Here’s something else that’s important to think about with respect to social media: know whom you’re communicating with! Many people end up having conversations on social media with people they don’t really know.
It’s critical to know the person’s real name and pertinent information about them before continuing with communication on various social media sites.
Know Who You’re Talking to
The best way to protect you is to use an online tool that helps reveal the true identity of the person you’re in contact with. One of the top tools is Nuwber, which will provide the name and pertinent info on the email address or phone number he or she is using.
Be smart – be safe, use the tool before letting the online conversation go on for too long!

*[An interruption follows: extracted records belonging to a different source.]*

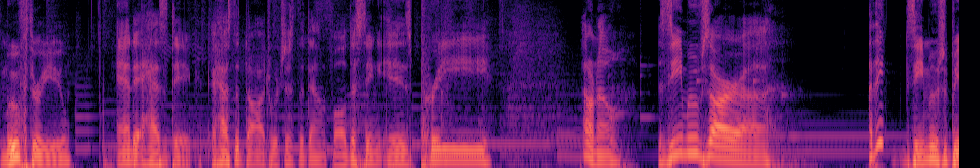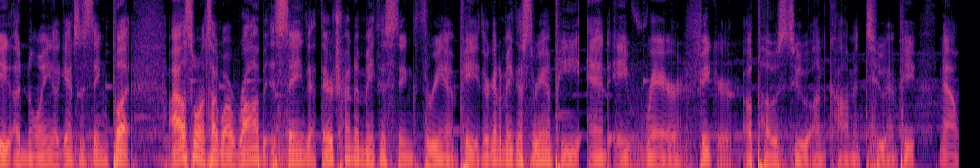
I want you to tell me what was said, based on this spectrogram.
move through you and it has dig. It has the dodge which is the downfall. This thing is pretty i don't know. Z moves are uh i think z moves would be annoying against this thing but i also want to talk about rob is saying that they're trying to make this thing 3mp they're going to make this 3mp and a rare figure opposed to uncommon 2mp now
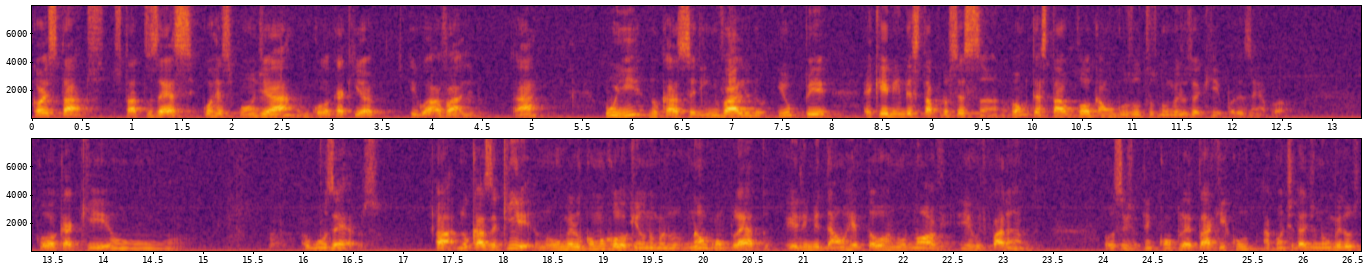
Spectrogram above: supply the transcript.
Qual é o status? O status S corresponde a, vamos colocar aqui, ó, igual a válido. Tá? O I, no caso, seria inválido e o P é que ele ainda está processando. Vamos testar, colocar alguns outros números aqui, por exemplo. Ó. Colocar aqui um, alguns zeros. Ah, no caso aqui, o número, como eu coloquei um número não completo, ele me dá um retorno 9, erro de parâmetro. Ou seja, eu tenho que completar aqui com a quantidade de números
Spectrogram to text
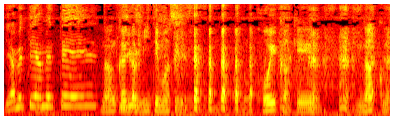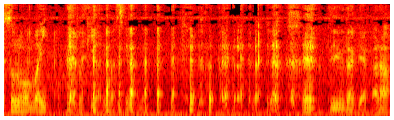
やめてやめて何回か見てますけどね。声かけなくそのまま行った時ありますけどね。っていうだけやから、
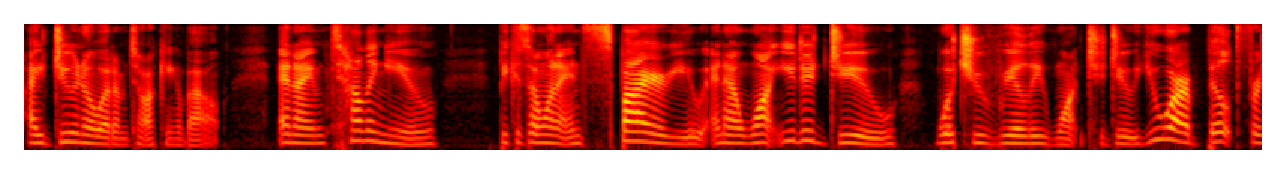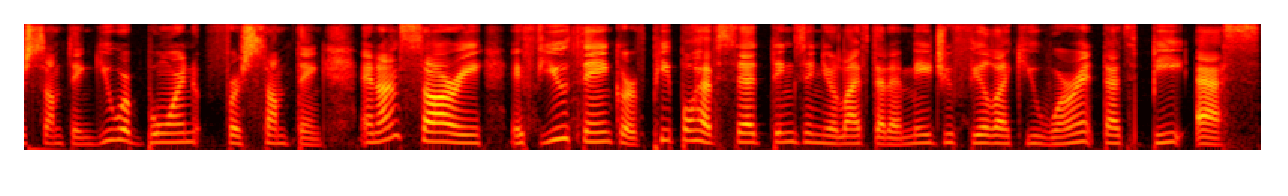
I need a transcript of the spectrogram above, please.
I do know what I'm talking about. And I'm telling you because I want to inspire you and I want you to do what you really want to do. You are built for something. You were born for something. And I'm sorry if you think or if people have said things in your life that have made you feel like you weren't. That's BS.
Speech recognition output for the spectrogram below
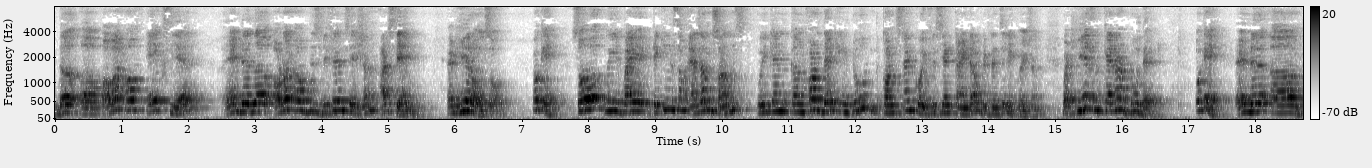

Protect Your Passwords
If you use one password for everything, from your computer access to unlocking your phone or tablet as well as sites you continually visit like Amazon, you’re risking your privacy in a huge way!
Experts state that having a unique password for each device and site you visit is critical. If someone hacks your password and uses it everywhere, they can not only access your information but also wipe out your bank account, hijack your computer and do major harm.
Manage Your Passwords
It’s recommended that you use a password with a minimum of 12 characters, and as mentioned, use a different one for each service you use.
Managing many different passwords that are long is not easy, but there are apps available to manage your passwords and make it much easier to protect your privacy.
Use Two-Factor Authentication
One of the best ways to keep your data and information safe is to use two-factor authentication (2FA). So what is that? Normally, when you access an online account, you enter your user name and password.
Bingo! – you’re in. With 2FA, you have to enter another level of info. It could be a personal identification number (PIN). In some cases, it could be an answer to a security question that you’ve set up. Or even a fingerprint or facial recognition available on almost any modern smartphone.
If a hacker tries to access one of your accounts and doesn’t know the answer to one of the two factors, they block the access. It provides additional security and privacy to your online information.
Start Browsing in Private Mode
Most computers save browsing history, so there’s a record of every site you’ve visited. If you want to keep that information private, brose in what’s called the “incognito” or private mode. (In Chrome it’s “incognito;” in Firefox it’s called “private browsing”).
Once you activated the private mode, your computer won’t have a record of where you’ve visited. But be aware – your service provider will still have a record. And if you happen to be browsing at work, your employer will have a record of the sites you’ve searched as well.
Consider a Virtual Private Network (VPN)
If you really want to be anonymous when you’re online, create what’s called a “virtual private network,” or VPN. This is especially important when you’re online using WiFi at a public location, like a library or Starbucks.
The VPN will mask your real location and IP address, making your online activities untraceable. It will be extremely difficult for a cyber-hacker to breach your online privacy to access any of your personal information.
As you can see, there are many ways to protect your online privacy. This is particularly important in the way of all the hacking that is going on. Be especially vigilant when it comes to using social media and be sure you know who you are communicating with.
- Protect your passwords by always using a different one for each service you access online.
- Always use a minimum of 12 characters in your passwords
- Use two-factor authentication (2FA) to make it extremely hard for a hacker to access your online accounts.
- Consider browsing in “private mode” or incognito so your computer doesn’t keep a record of sites you visit.
- Finally, try to use a virtual private network (VPN) that will keep your actual location and IP address a secret.
Petr is a serial tech entrepreneur and the CEO of Apro Software, a machine learning company. Whenever he’s not blogging about technology for itechgyan.com or softwarebattle.com, Petr enjoys playing sports and going to the movies. He’s also deeply interested about mediation, Buddhism and biohacking.